[Data entries]

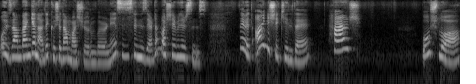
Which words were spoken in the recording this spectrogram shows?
O yüzden ben genelde köşeden başlıyorum bu örneğe. Siz istediğiniz yerden başlayabilirsiniz. Evet aynı şekilde her boşluğa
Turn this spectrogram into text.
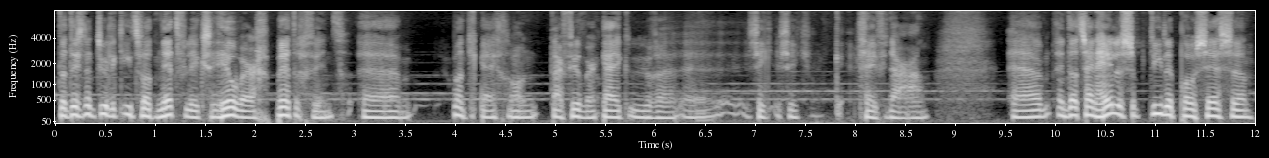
Dat is natuurlijk iets wat Netflix heel erg prettig vindt. Uh, want je krijgt gewoon daar veel meer kijkuren, zit, geef je daar aan. Ehm, en dat zijn hele subtiele processen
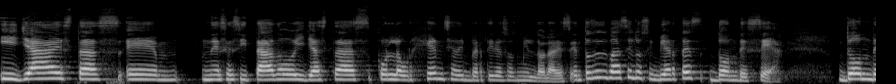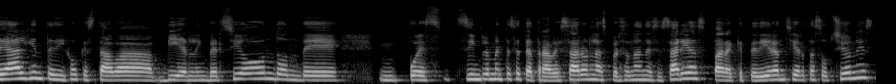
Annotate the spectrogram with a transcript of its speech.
Y ya estás em, necesitado y ya estás con la urgencia de invertir esos mil dólares. Entonces vas y los inviertes donde sea, donde alguien te dijo que estaba bien la inversión, donde pues simplemente se te atravesaron las personas necesarias para que te dieran ciertas opciones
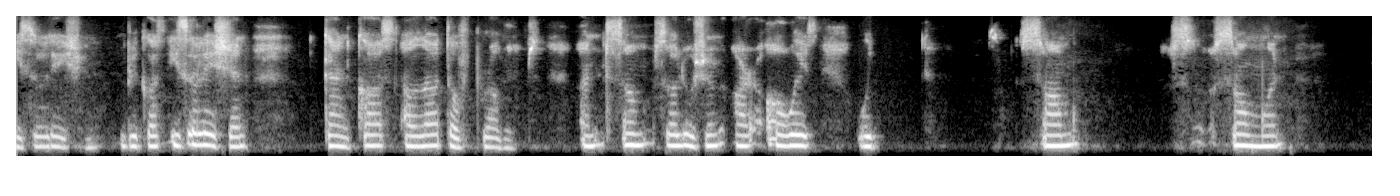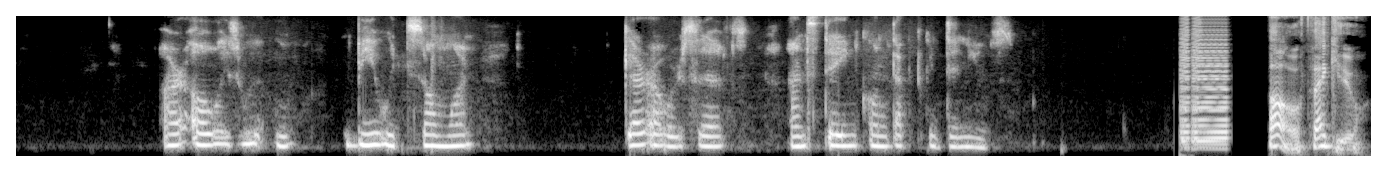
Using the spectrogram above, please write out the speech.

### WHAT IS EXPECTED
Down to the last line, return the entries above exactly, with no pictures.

### TASK OUTPUT
Which words were spoken in the recording this spectrogram shows?
O yüzden ben genelde köşeden başlıyorum bu örneğe. Siz istediğiniz yerden başlayabilirsiniz. Evet aynı şekilde her boşluğa
Turn this spectrogram into text.
Dat is natuurlijk iets wat Netflix heel erg prettig vindt. Uh, want je krijgt gewoon daar veel meer kijkuren, zit, geef je daar aan. Ehm, en dat zijn hele subtiele processen
Annotate the spectrogram with a transcript of its speech.
Y ya estás em, necesitado y ya estás con la urgencia de invertir esos mil dólares. Entonces vas y los inviertes donde sea, donde alguien te dijo que estaba bien la inversión, donde pues simplemente se te atravesaron las personas necesarias para que te dieran ciertas opciones
Using the spectrogram above, please write out the speech.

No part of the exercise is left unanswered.